A recent article in the journal Orbis by James Golby and Mara Karlin has important implications for a number of issues in American civil-military relations. Golby, a U.S. Army major with a PhD in political science from Stanford University, and Karlin, a professor of strategic studies at Johns Hopkins University’s School of Advanced International Studies and former deputy assistant secretary of defense for strategy and force development, argue that the concept of “Best Military Advice”—frequently cited by both senior officers and civilian officials alike—is a problematic construct. They argue that, besides being poorly defined, it has no statutory basis, nor is it grounded in U.S. military doctrine or professional norms.
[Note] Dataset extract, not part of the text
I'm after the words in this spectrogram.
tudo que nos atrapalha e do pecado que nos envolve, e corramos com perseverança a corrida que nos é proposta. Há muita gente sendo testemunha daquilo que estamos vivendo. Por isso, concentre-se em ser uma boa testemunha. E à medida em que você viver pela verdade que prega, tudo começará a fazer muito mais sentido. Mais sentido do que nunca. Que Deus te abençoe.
Golby and Karlin highlight five problems with the construct. Best military advice, the authors say, implies military perspectives are superior to civilian, suggests military advice is an ultimatum rather than a recommendation, undermines the ability of military means to serve political ends, constricts the options available to civilian policymakers, and ignores the reality of bureaucratic politics. Despite these problems, military leaders and civilians alike, routinely suggest that it is the responsibility of senior officers—particularly the Joint Chiefs of Staff—to offer it.

In supporting these claims, Golby and Karlin reveal how the concept of best military advice exacerbates a number of civil-military relations issues that I’ve written about over the past year:
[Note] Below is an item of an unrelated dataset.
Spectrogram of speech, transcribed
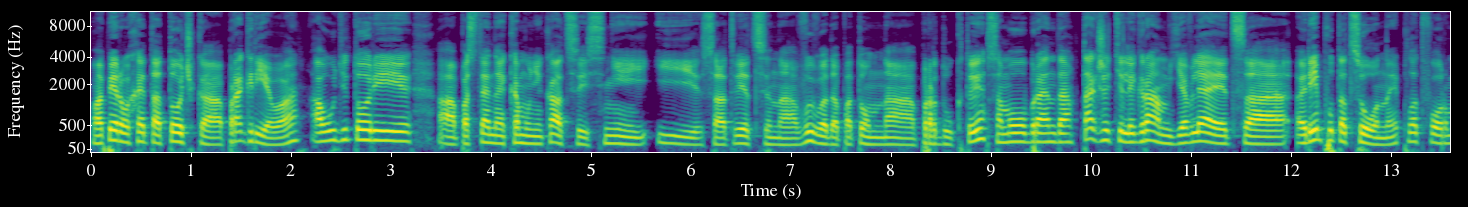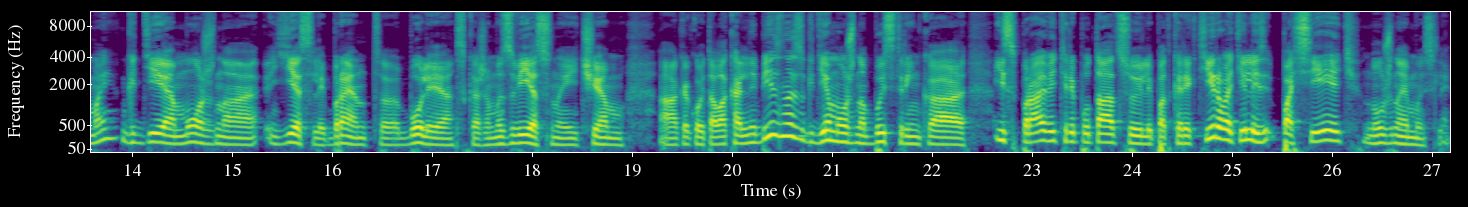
Во-первых, это точка прогрева аудитории, а, постоянной коммуникации с ней и, соответственно, вывода потом на продукты самого бренда. Также Telegram является репутационной платформой, где можно, если бренд более, скажем, известный, чем а, какой-то локальный бизнес, где можно быстренько исправить репутацию или подкорректировать, или посеять нужные мысли.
  • Politicization: best military advice allows civilian leaders to use the military as a political crutch when seeking support for controversial policies, as President Trump did in announcing a ban on transgender military personnel (and, as Karlin and Golby note, Presidents Bush and Obama did with regards to the Iraq surge and potential U.S. intervention in Syria).
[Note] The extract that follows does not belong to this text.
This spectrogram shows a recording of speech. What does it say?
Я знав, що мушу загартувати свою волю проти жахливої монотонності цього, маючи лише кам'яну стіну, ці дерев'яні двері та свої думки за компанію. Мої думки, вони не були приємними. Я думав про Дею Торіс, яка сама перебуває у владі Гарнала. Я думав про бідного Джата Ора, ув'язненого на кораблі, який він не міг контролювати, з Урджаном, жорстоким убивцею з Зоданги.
  • Military-Society Gap: relatedly, best military advice exploits the fact that the American public reveres the U.S. military as an institution, yet understands little about it, so when military advice is made public, it ties the hands of civilian leaders because the American people are likely to take their cues from the military.
  • Civilian Control: moreover, best military advice undermines civilian control of the military by undermining the idea that civilian knowledge, and presenting military expertise as a take it or leave it proposition.

There is much more food for thought on civil-military relations contained within. The entire article is available here (subscription or library access required).